*Problem*
Please, could you print all the lines below exactly, leaving out the pictures?

*Material provided*

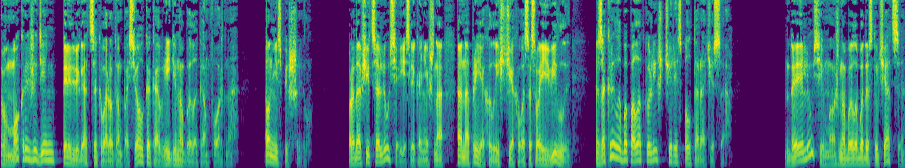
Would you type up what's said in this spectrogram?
В мокрый же день передвигаться к воротам поселка Ковригину было комфортно. Он не спешил. Продавщица Люся, если, конечно, она приехала из Чехова со своей виллы, закрыла бы палатку лишь через полтора часа. Да и Люсе можно было бы достучаться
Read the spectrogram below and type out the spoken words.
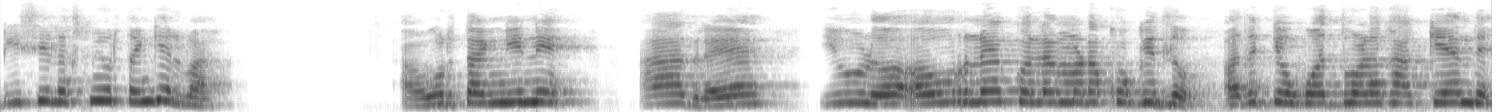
ಡಿ ಸಿ ಲಕ್ಷ್ಮಿ ಅವ್ರ ತಂಗಿ ಅಲ್ವಾ? ಅವ್ರ ತಂಗಿನೇ. ಆದರೆ ಇವಳು ಅವ್ರನ್ನೇ ಕೊಲೆ ಮಾಡೋಕೆ ಹೋಗಿದ್ಲು. ಅದಕ್ಕೆ ಒದ್ದು ಒಳಗೆ ಹಾಕಿ ಅಂದೆ.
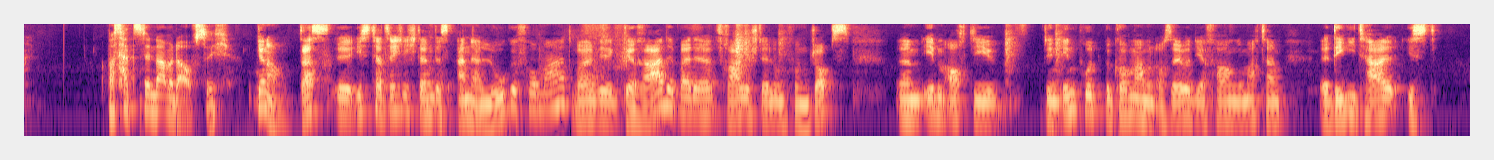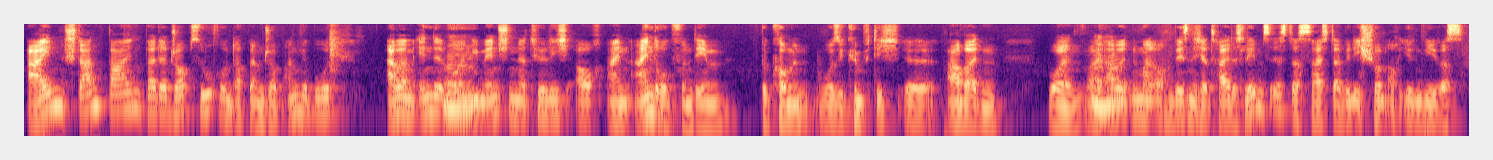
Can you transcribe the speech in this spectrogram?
Was hat es denn damit auf sich? Genau, das äh, ist tatsächlich dann das analoge Format, weil wir gerade bei der Fragestellung von Jobs ähm, eben auch die den Input bekommen haben und auch selber die Erfahrung gemacht haben, äh, digital ist ein Standbein bei der Jobsuche und auch beim Jobangebot. Aber am Ende mhm. wollen die Menschen natürlich auch einen Eindruck von dem bekommen, wo sie künftig äh, arbeiten wollen. Weil mhm. Arbeit nun mal auch ein wesentlicher Teil des Lebens ist. Das heißt, da will ich schon auch irgendwie was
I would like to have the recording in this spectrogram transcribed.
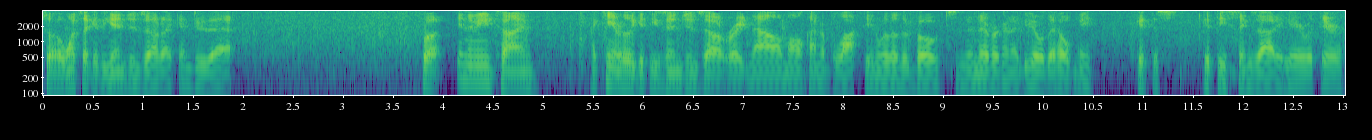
So once I get the engines out, I can do that. But in the meantime, I can't really get these engines out right now. I'm all kind of blocked in with other boats, and they're never going to be able to help me get this get these things out of here with their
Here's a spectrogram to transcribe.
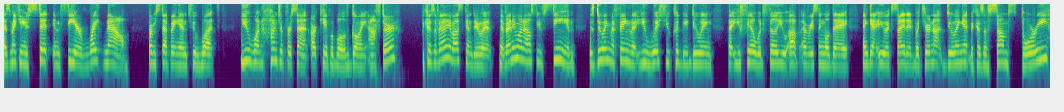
is making you sit in fear right now from stepping into what you 100% are capable of going after. Because if any of us can do it, if anyone else you've seen is doing the thing that you wish you could be doing, that you feel would fill you up every single day and get you excited, but you're not doing it because of some story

*Expected output*
Would you type up what's said in this spectrogram?
В мокрый же день передвигаться к воротам поселка Ковригину было комфортно. Он не спешил. Продавщица Люся, если, конечно, она приехала из Чехова со своей виллы, закрыла бы палатку лишь через полтора часа. Да и Люсе можно было бы достучаться
Read the spectrogram below and type out the spoken words.
ಡಿ ಸಿ ಲಕ್ಷ್ಮಿ ಅವ್ರ ತಂಗಿ ಅಲ್ವಾ? ಅವ್ರ ತಂಗಿನೇ. ಆದರೆ ಇವಳು ಅವ್ರನ್ನೇ ಕೊಲೆ ಮಾಡೋಕೆ ಹೋಗಿದ್ಲು. ಅದಕ್ಕೆ ಒದ್ದು ಒಳಗೆ ಹಾಕಿ ಅಂದೆ.
Can you transcribe the speech in this spectrogram?
Was hat es denn damit auf sich? Genau, das äh, ist tatsächlich dann das analoge Format, weil wir gerade bei der Fragestellung von Jobs ähm, eben auch die den Input bekommen haben und auch selber die Erfahrung gemacht haben, äh, digital ist ein Standbein bei der Jobsuche und auch beim Jobangebot. Aber am Ende mhm. wollen die Menschen natürlich auch einen Eindruck von dem bekommen, wo sie künftig äh, arbeiten wollen. Weil mhm. Arbeit nun mal auch ein wesentlicher Teil des Lebens ist. Das heißt, da will ich schon auch irgendwie was
I would like to have the recording in this spectrogram transcribed.
So once I get the engines out, I can do that. But in the meantime, I can't really get these engines out right now. I'm all kind of blocked in with other boats, and they're never going to be able to help me get this get these things out of here with their
Here's a spectrogram to transcribe.
is making you sit in fear right now from stepping into what you 100% are capable of going after. Because if any of us can do it, if anyone else you've seen is doing the thing that you wish you could be doing, that you feel would fill you up every single day and get you excited, but you're not doing it because of some story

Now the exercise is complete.